Sadly I didn’t have a camera with me but I hope you get the picture from my words.
There is also a website for and several for the Blyde River Canyon.
It was a great day out and so often we forget that people travel from all over the world to visit these weird and wonderful sights that are all within our reach. It was a good reminder.


Miranda said...

Ah Val, sounds fabulous. You write fantastically - no camera needed. What a gem of a place. Happy new year

karen said...

Hi Val - loved the Post Christmas, descriptions, the packing away, the rain and those Frogs!! thanks for the virtual tour sans camera - who needs it when you're around! and Happy Happy New Year to you! lol x

Anonymous said...

Oh the childhood memories come slowly filtering back through a thick fog of time. We spent a few holiday trips in and around that part of the world. Happy times, but memories are vague. Children view and remember differently to adults. What you describe served as backdrop to sibling disputes over back-seat real estate. Thanks for the memories of special little places, gems really.

Lori ann said...

oh wow, thanks so much Val for sharing your New Years Day adventure...i could picture it all, your writing is so vivid, its true i never missed the pics. those funny animals, i laughed, that i would have liked to see.
I love to learn all I can about a place,its a great thing to do in your own backyard too,keeping us appreciative of where we live! I LOVE this post.
xxx lori

Kate said...

I suspect I've said it before, but, Val, these posts need to be in a book.

Reya Mellicker said...


You are so brave. I think that every time I read your blog.

River of sadness, river of happiness? Oh yeah. I know about those rivers. Well, not those EXACT rivers, but yes, rivers of sadness and happiness. I know about that.
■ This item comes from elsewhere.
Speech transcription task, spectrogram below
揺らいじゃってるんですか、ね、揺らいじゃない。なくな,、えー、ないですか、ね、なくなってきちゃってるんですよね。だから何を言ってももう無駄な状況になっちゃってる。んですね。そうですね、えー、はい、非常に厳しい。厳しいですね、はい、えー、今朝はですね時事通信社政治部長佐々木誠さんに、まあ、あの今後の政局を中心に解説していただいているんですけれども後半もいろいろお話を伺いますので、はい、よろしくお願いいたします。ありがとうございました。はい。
Glad to hear it's raining there.

Debby said...

You mean there were no pictures? I swear I saw everything you wrote.

I liked the bushpig best. He was cute.
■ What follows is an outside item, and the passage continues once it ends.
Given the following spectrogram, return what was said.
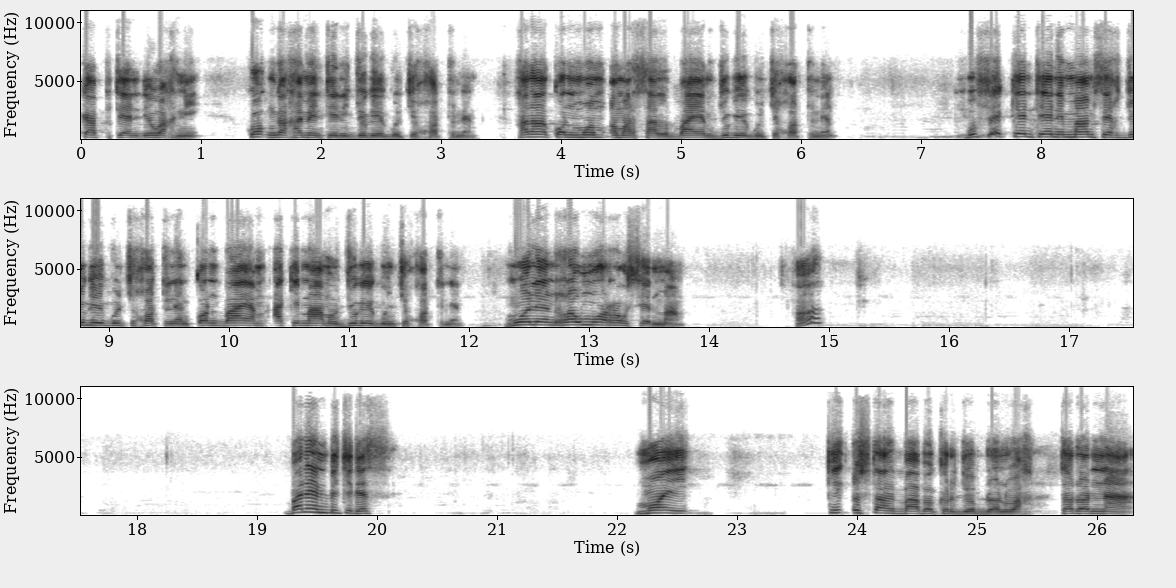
capitaine di wax ni kook nga xamante ni jógeegul ci xottu nen. Xanaa kon moom Omar Sall baayam jógeegul ci xottu nen. Bu ni Cheikh ci xottu nen kon baayam ak ci xottu nen. Moo leen raw moo raw seen maam beneen bi ci des mooy ki oustaz Babacar Diop doon wax te doon naa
Val said...

thanks everyone for your lovely comments! i think i must get out more often - there are more wierd and wonderfuls around here that i should probably look at.....great to have you guys with me in my head along the way :-)
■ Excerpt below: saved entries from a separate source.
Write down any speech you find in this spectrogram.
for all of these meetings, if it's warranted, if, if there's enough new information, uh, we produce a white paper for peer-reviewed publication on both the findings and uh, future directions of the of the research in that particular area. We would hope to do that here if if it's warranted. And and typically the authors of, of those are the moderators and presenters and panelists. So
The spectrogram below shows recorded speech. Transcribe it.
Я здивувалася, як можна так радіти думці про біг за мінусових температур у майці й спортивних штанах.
Miranda - thanks - yes two quite contrasting places in one day! x

Karen - frogs were bubbling and croaking last night but bull frogs a little quiet...

Rob - yes backseat real estate - i remember those issues well!

Lori - those animals made the visit

Katherine - thank you - you have certainly planted a seed in my brain :-)

Reya - i love the story of those river names - and they are also a metaphor we can all relate to I am sure.Brave? really?? i dont feel very brave....

Debby - that bushpig was seriously cute!! so funny that he followed the waiter, hung around to see if we were messy eaters, and then left when we weren't :-)

Blog On everyone xxxV

Angela said...

Val, I can`t add much that hasn`t been said (and felt) by everyone - but you know I`m your greatest fan! Come see us here and fill your head with quite DIFFERENT pictures. Then you will marvel even more at your own world!

Anonymous said...

Beautifully described. As Miranda said, the camera wasn't needed anyway.

CJ xx

Unknown said...

What a wonderful rich post, Val! You are such a wonderful storyteller, I hope you've got that book going!
We went up to Blyde in August - first time I've been there, isn't it just the most majestic country!

Val said...

Angela - i'd love to thanks x

CJ you are too kind - actually im not sure a camera could really do justice to the grandeur of the mts anyhow, but a pic of the pic woulda been nice :-)

Ab Van - one of these days...hopefully its taking form in my head....those mountains are truly awesome - when you coming up this way again?


Chesapeake Bay Woman said...

Who needs a camera when your posts speak a thousand pictures.

My favorite picture of all is that of the pig wandering in...priceless.